Some of the women peep anxiously through it at the sound of footsteps; others shrink away in shame. - For what offence can that lonely child, of ten or twelve years old, be shut up here? Oh! that boy? He is the son of the prisoner we saw just now; is a witness against his father; and is detained here for safe keeping, until the trial; that's all.
But it is a dreadful place for the child to pass the long days and nights in. This is rather hard treatment for a young witness, is it not? - What says our conductor?
'Well, it an't a very rowdy life, and THAT'S a fact!'
Again he clinks his metal castanet, and leads us leisurely away. I have a question to ask him as we go.
'Pray, why do they call this place The Tombs?'
'Well, it's the cant name.'
'I know it is. Why?'
'Some suicides happened here, when it was first built.
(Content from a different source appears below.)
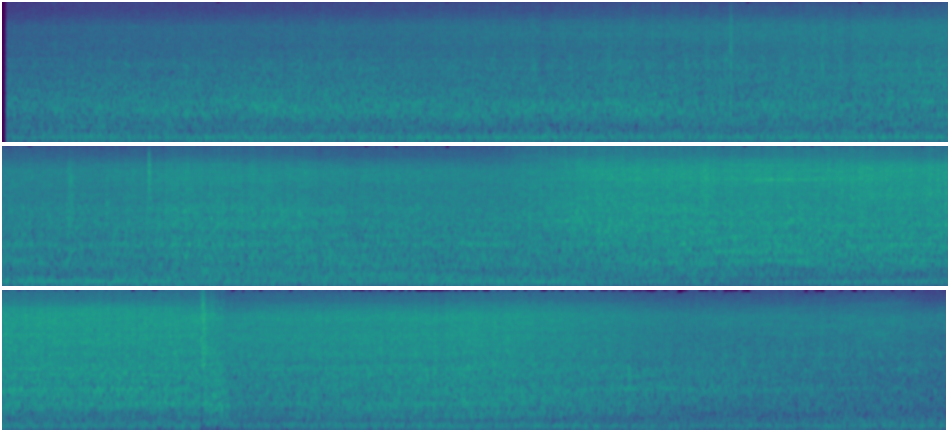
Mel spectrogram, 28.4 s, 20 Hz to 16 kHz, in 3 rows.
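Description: The 2005 Dodge Ram 1500's 5.7-litre HEMI Magnum V8 idling steadily, with one sharp click about three quarters of the way through.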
I expect it come about from that.'
'I saw just now, that that man's clothes were scattered about the floor of his cell. Don't you oblige the prisoners to be orderly, and put such things away?'
'Where should they put 'em?'
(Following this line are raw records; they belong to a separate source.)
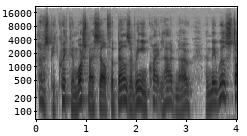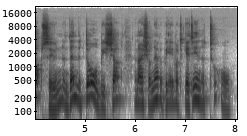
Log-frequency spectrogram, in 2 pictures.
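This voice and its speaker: A man voicing a tired, feverish little chimney-sweep boy who speaks quietly and dazedly. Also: fairly high pitch, expressive, brisk, gravelly, hardly any pauses. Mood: weary.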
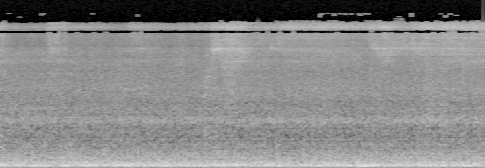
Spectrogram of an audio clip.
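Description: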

'Not on the ground surely. What do you say to hanging them up?'
He stops and looks round to emphasise his answer:
'Why, I say that's just it. When they had hooks they WOULD hang themselves, so they're taken out of every cell, and there's only the marks left where they used to be!'
The prison-yard in which he pauses now, has been the scene of terrible performances. Into this narrow, grave-like place, men are brought out to die. The wretched creature stands beneath the gibbet on the ground; the rope about his neck; and when the sign is given, a weight at its other end comes running down, and swings him up into the air - a corpse.
The law requires that there be present at this dismal spectacle, the judge, the jury, and citizens to the amount of twenty-five. From the community it is hidden. To the dissolute and bad, the thing remains a frightful mystery. Between the criminal and them, the prison-wall is interposed as a thick gloomy veil. It is the curtain to his bed of death, his winding-sheet, and grave. From him it shuts out life, and all the motives to unrepenting hardihood in that last hour, which its mere sight and presence is often all- sufficient to sustain. There are no bold eyes to make him bold; no ruffians to uphold a ruffian's name before. All beyond the pitiless stone wall, is unknown space.
Let us go forth again into the cheerful streets.
Once more in Broadway! Here are the same ladies in bright colours, walking to and fro, in pairs and singly; yonder the very same light blue parasol which passed and repassed the hotel-window twenty times while we were sitting there. We are going to cross here. Take care of the pigs. Two portly sows are trotting up behind this carriage, and a select party of half-a-dozen gentlemen hogs have just now turned the corner.
Here is a solitary swine lounging homeward by himself. He has only one ear; having parted with the other to vagrant-dogs in the course of his city rambles. But he gets on very well without it; and leads a roving, gentlemanly, vagabond kind of life, somewhat answering to that of our club-men at home. He leaves his lodgings every morning at a certain hour, throws himself upon the town, gets through his day in some manner quite satisfactory to himself, and regularly appears at the door of his own house again at night, like the mysterious master of Gil Blas. He is a free-and-easy, careless, indifferent kind of pig, having a very large acquaintance among other pigs of the same character, whom he rather knows by sight than conversation, as he seldom troubles himself to stop and exchange civilities, but goes grunting down the kennel, turning up the news and small-talk of the city in the shape of cabbage-stalks and offal, and bearing no tails but his own: which is a very short one, for his old enemies, the dogs, have been at that too, and have left him hardly enough to swear by. He is in every respect a republican pig, going wherever he pleases, and mingling with the best society, on an equal, if not superior footing, for every one makes way when he appears, and the haughtiest give him the wall, if he prefer it.